[Problem requirements]: From the data below, please reproduce exactly everything from the line that contains "This spectrogram shows" down to the line that contains "Spoken language spectrogram to written text", with both ends included.

[Data extracts]:
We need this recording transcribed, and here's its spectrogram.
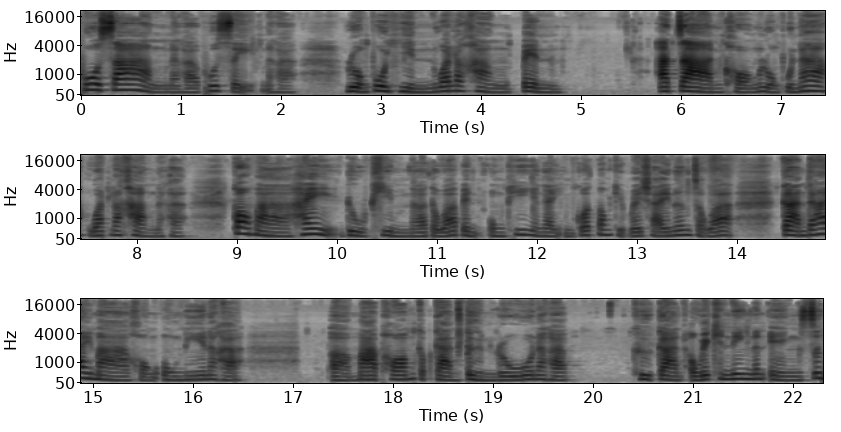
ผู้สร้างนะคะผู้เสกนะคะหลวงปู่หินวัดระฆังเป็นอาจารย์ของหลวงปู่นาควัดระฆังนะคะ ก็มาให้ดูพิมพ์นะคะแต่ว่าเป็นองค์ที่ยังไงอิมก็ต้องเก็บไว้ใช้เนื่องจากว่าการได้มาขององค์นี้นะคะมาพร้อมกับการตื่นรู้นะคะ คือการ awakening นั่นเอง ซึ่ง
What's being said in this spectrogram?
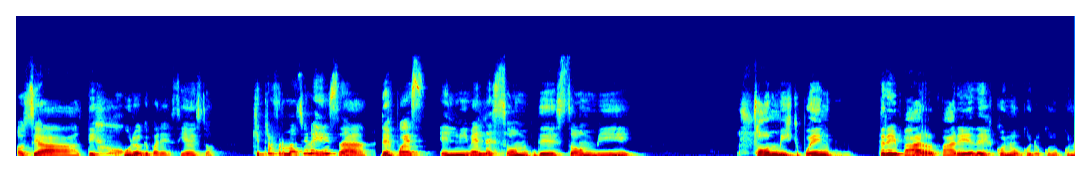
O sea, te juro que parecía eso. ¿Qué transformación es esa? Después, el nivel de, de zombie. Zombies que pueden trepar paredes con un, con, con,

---

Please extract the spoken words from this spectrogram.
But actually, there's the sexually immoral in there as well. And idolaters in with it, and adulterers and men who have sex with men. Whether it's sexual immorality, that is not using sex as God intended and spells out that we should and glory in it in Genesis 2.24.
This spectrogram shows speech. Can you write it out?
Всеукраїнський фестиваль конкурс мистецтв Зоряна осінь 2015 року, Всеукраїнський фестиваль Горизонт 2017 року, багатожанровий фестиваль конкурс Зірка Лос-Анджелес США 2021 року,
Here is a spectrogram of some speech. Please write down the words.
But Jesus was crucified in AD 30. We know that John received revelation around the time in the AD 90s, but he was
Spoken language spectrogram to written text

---

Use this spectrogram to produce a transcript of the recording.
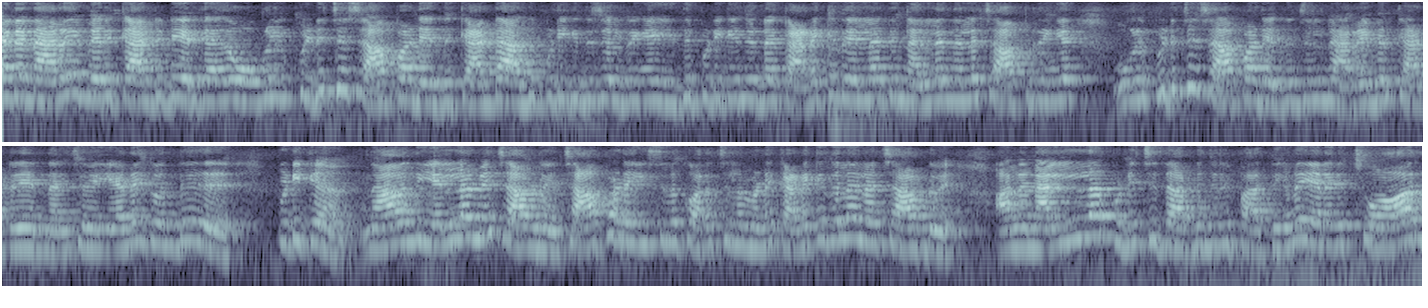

[Answer to this exercise]:
This spectrogram shows speech. Can you write it out?
Всеукраїнський фестиваль конкурс мистецтв Зоряна осінь 2015 року, Всеукраїнський фестиваль Горизонт 2017 року, багатожанровий фестиваль конкурс Зірка Лос-Анджелес США 2021 року,
Here is a spectrogram of some speech. Please write down the words.
But Jesus was crucified in AD 30. We know that John received revelation around the time in the AD 90s, but he was
Spoken language spectrogram to written text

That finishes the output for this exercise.